The answer to the question, "What kind of shoes to wear kayaking?" has special requirements in saltwater. When considering what type of footwear is appropriate for saltwater kayak fishing, evaluate any potential choice against these four factors: Protection, Grip, Comfort, and Durability.
Protection of Footwear in Saltwater Fishing
Why is protection at the top of the list? Saltwater fishing is unique from freshwater fishing because you will routinely encounter sharp, dangerous oyster beds. You may want to get out of your kayak and fish from on top of the bed, or you must dislodge your kayak when it hits a submerged bed. Since oyster beds are common, ankle-height kayak shoes are not appropriate. Oyster beds are not flat. Oysters stack on top of each other to create small vertical structures that easily exceed the height of an ankle. You risk slicing your leg without high-top shoes!
Another unavoidable feature while fishing in saltwater is mud, and saltwater mud is really muddy mud! It is not uncommon to sink up to your shin in some places! A low-top shoe is more likely to be sucked off your foot than a high-top shoe as you wiggle loose. A quick pro tip on wading in the coastal marsh is to look for short grass. Typically, short grass grows in firm sand, while tall grass grows in the mud.
Grip of Footwear in Saltwater Fishing
The next important characteristic is grip. At some point, you will want to stand in your fishing kayak to look over the top of the marsh grass or to cast from a more comfortable position. Therefore, any boot must have a nonslip texture and offer an excellent grip on slick, smooth surfaces. For example, Piscifun designed their fishing deck boots to excel on slippery services. They feature microchannel openings to allow water to escape between the treads and incorporate multidirectional traction into the design.
Comfort of Footwear in Saltwater Fishing
The previous two characteristics were all about safety. Second to safety is comfort. The obvious attributes of comfort are fit, cushioning, and support. If your kayak shoes do not feel right, they will feel even worse at the end of a long day. Kayak shoes should fit just like tennis shoes. One thing to consider is whether you will wear socks, neoprene, or go barefoot. Each choice impacts the size of the boot. Rather than default to your normal shoe size, look for a sizing chart based on the length of your foot, including whatever you will wear. Here is an example from Piscifun:

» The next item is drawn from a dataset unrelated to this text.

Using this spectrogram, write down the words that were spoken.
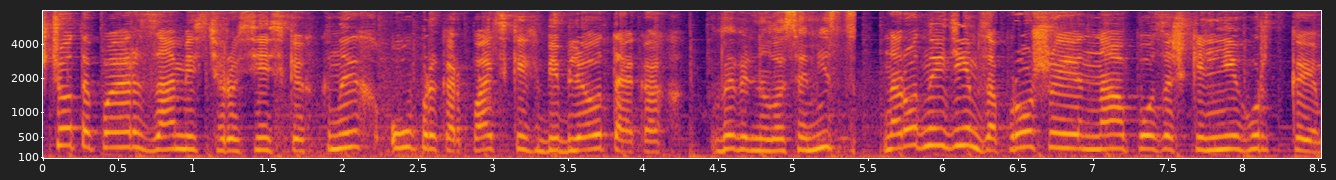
Що тепер замість російських книг у прикарпатських бібліотеках? Вивільнилося місце. Народний дім запрошує на позашкільні гуртки.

Be sure to get shoes with a removable cushion. No matter how much you try and avoid it, sand and mud will collect inside. With a removable cushion, you can rinse and clean the inside quickly.
Accept that your feet will get wet because you must wade into the water to launch your kayak or push off an oyster bed. Therefore, any boot you select must advertise a moisture-wicking lining that promotes breathability. Second, check for drainage. The ideal shoe has drainage to allow water to escape. Sadly, good drainage seems to be a feature exclusive to expensive footwear. A quick do-it-yourself fix is to drill some holes, if possible, into the heel of any boot that does not offer the water a channel to escape. Why the heel? The natural position for your feet in a kayak is for the heel to be next to the deck. If you fish in cold weather, wear thigh or hip waders with a neoprene stocking foot to keep your feet dry and for warmth.
Durability of Footwear in Saltwater Fishing
The final attribute is durability. Remember those oyster beds? Any footwear must be robust enough to survive numerous encounters with oyster beds. The shoe should work fine if the manufacturer made it using a solid material (think rubber, neoprene, or thick fabric).
The bottom line is to pick footwear that matches where you fish and how you fish.